INSTRUCTIONS FOR THE TASK | Copy only those lines which run from the line containing "The spectrogram below" to the end of the entries below, both inclusive, exactly as written and with no pictures.

[[ PROVIDED ENTRIES, beginning ]]

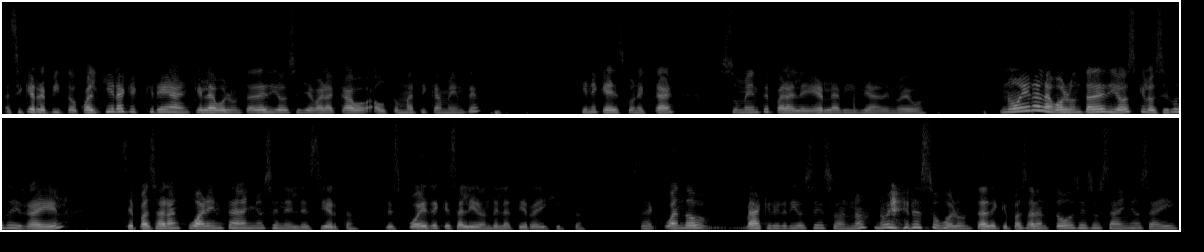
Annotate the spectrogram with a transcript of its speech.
Así que repito, cualquiera que crea que la voluntad de Dios se llevará a cabo automáticamente, tiene que desconectar su mente para leer la Biblia de nuevo. No era la voluntad de Dios que los hijos de Israel se pasaran 40 años en el desierto, después de que salieron de la tierra de Egipto. O sea, ¿cuándo va a querer Dios eso, ¿no? No era su voluntad de que pasaran todos esos años ahí.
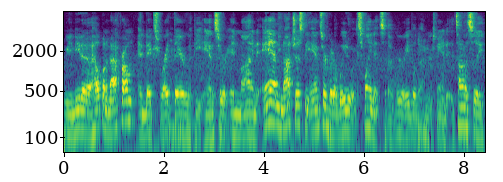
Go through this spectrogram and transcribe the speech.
we need a help on a math problem, and Nick's right there with the answer in mind, and not just the answer, but a way to explain it so that we're able to understand it. It's honestly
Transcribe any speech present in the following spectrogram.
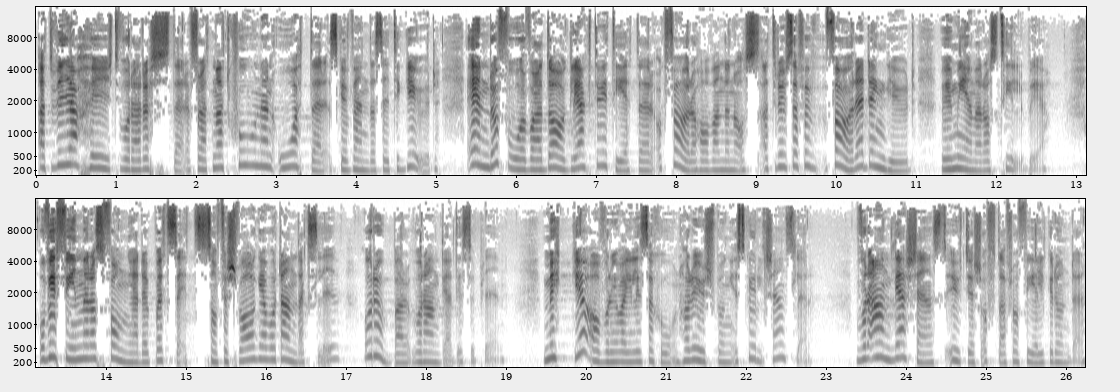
Att vi har höjt våra röster för att nationen åter ska vända sig till Gud. Ändå får våra dagliga aktiviteter och förehavanden oss att rusa för, före den Gud vi menar oss tillbe. Och vi finner oss fångade på ett sätt som försvagar vårt andaktsliv och rubbar vår andliga disciplin. Mycket av vår evangelisation har ursprung i skuldkänslor vår andliga tjänst utgörs ofta från fel grunder.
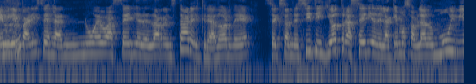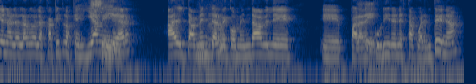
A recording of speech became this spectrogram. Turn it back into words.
Emily en París es la nueva serie de Darren Star, el creador de Sex and the City y otra serie de la que hemos hablado muy bien a lo largo de los capítulos, que es Younger, altamente recomendable eh, para Sí. descubrir en esta cuarentena.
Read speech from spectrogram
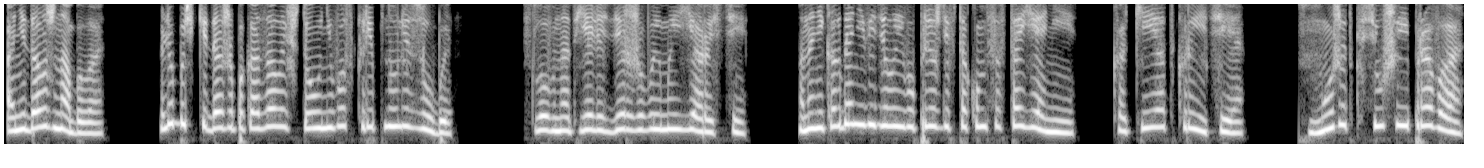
А не должна была. Любочке даже показалось, что у него скрипнули зубы, словно от еле сдерживаемой ярости. Она никогда не видела его прежде в таком состоянии. Какие открытия! Может, Ксюша и права.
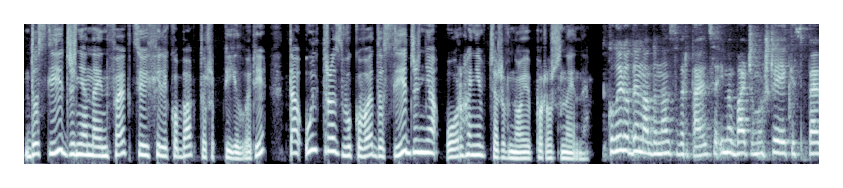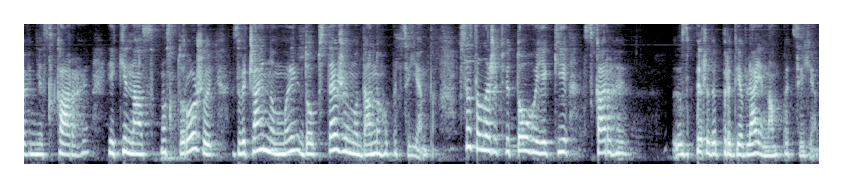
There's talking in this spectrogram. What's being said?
дослідження на інфекцію хелікобактер пілорі та ультразвукове дослідження органів черевної порожнини. Коли людина до нас звертається, і ми бачимо, що є якісь певні скарги, які нас насторожують, звичайно, ми дообстежуємо даного пацієнта. Все залежить від того, які скарги пред'являє нам пацієнт.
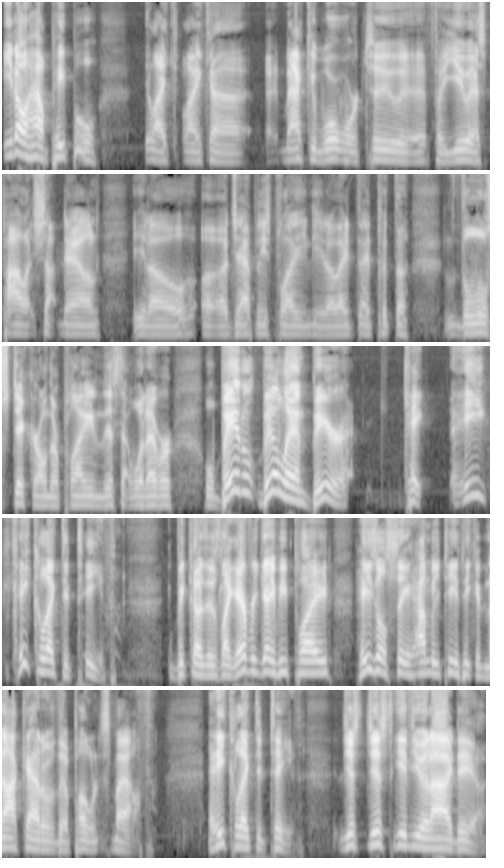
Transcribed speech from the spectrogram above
you know how people like like uh, back in World War II, if a U.S. pilot shot down, you know, a, a Japanese plane, you know, they they put the the little sticker on their plane, this that whatever. Well, Bill Bill Laimbeer, he he collected teeth. Because it's like every game he played, he's gonna see how many teeth he could knock out of the opponent's mouth and he collected teeth. Just just to give you an idea.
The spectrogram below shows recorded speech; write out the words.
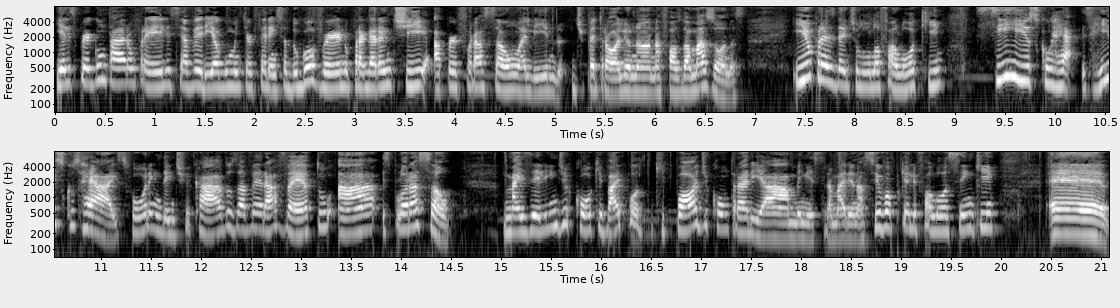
e eles perguntaram para ele se haveria alguma interferência do governo para garantir a perfuração ali de petróleo na, na foz do Amazonas. E o presidente Lula falou que se risco rea riscos reais forem identificados, haverá veto à exploração. Mas ele indicou que, vai, que pode contrariar a ministra Marina Silva, porque ele falou assim que é,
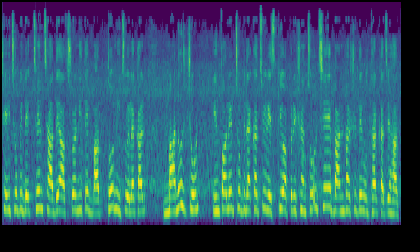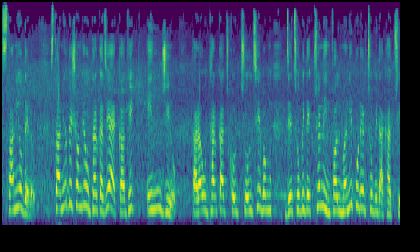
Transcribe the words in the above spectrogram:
সেই ছবি দেখছেন ছাদে আশ্রয় নিতে বাধ্য নিচু এলাকার মানুষজন ইম্ফলের ছবি দেখাচ্ছি রেস্কিউ অপারেশন চলছে বানভাসীদের উদ্ধার কাজে হাত স্থানীয়দেরও স্থানীয়দের সঙ্গে উদ্ধার কাজে একাধিক এনজিও তারা উদ্ধার কাজ চলছে এবং যে ছবি দেখছেন, ইম্ফল মণিপুরের ছবি দেখাচ্ছি।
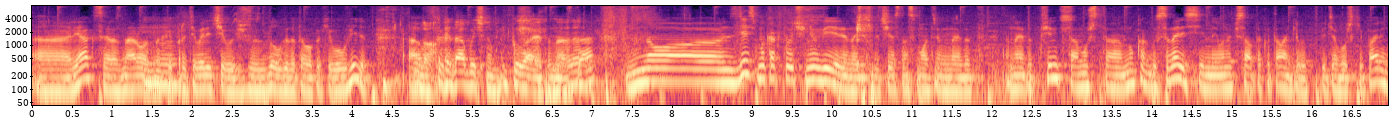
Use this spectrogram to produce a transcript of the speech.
э, реакций разнородных mm-hmm. и противоречивых долго до того, как его увидят, да. вот, как это обычно бывает у нас, да, да. Но здесь мы как-то очень уверенно, если честно, смотрим на этот на этот фильм, потому что, ну, как бы сценарий сильный, его написал такой талантливый петербургский парень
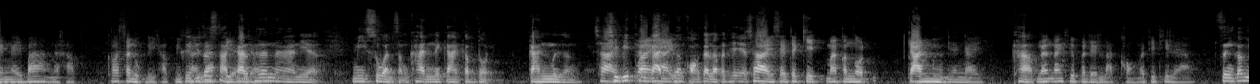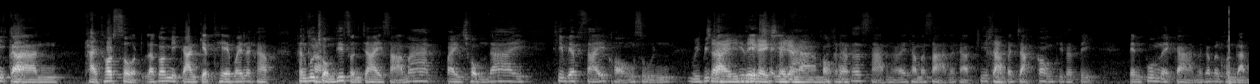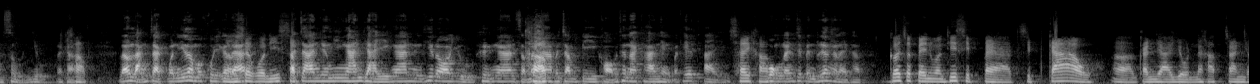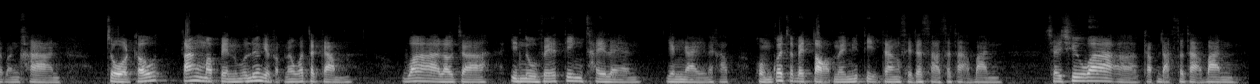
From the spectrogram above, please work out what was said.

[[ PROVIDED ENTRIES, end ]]

ANSWER SPACE |
The spectrogram below shows recorded speech; write out the words.
e eles perguntaram para ele se haveria alguma interferência do governo para garantir a perfuração ali de petróleo na, na foz do Amazonas. E o presidente Lula falou que se risco rea riscos reais forem identificados, haverá veto à exploração. Mas ele indicou que, vai, que pode contrariar a ministra Marina Silva, porque ele falou assim que é,
Transcribe the words in the above spectrogram:
সেই ছবি দেখছেন ছাদে আশ্রয় নিতে বাধ্য নিচু এলাকার মানুষজন ইম্ফলের ছবি দেখাচ্ছি রেস্কিউ অপারেশন চলছে বানভাসীদের উদ্ধার কাজে হাত স্থানীয়দেরও স্থানীয়দের সঙ্গে উদ্ধার কাজে একাধিক এনজিও তারা উদ্ধার কাজ চলছে এবং যে ছবি দেখছেন, ইম্ফল মণিপুরের ছবি দেখাচ্ছি।
Use this spectrogram to produce a transcript of the speech.
э, реакций разнородных mm-hmm. и противоречивых долго до того, как его увидят, да. вот, как это обычно бывает у нас, да, да. Но здесь мы как-то очень уверенно, если честно, смотрим на этот на этот фильм, потому что, ну, как бы сценарий сильный, его написал такой талантливый петербургский парень
From the spectrogram above, please work out what was said.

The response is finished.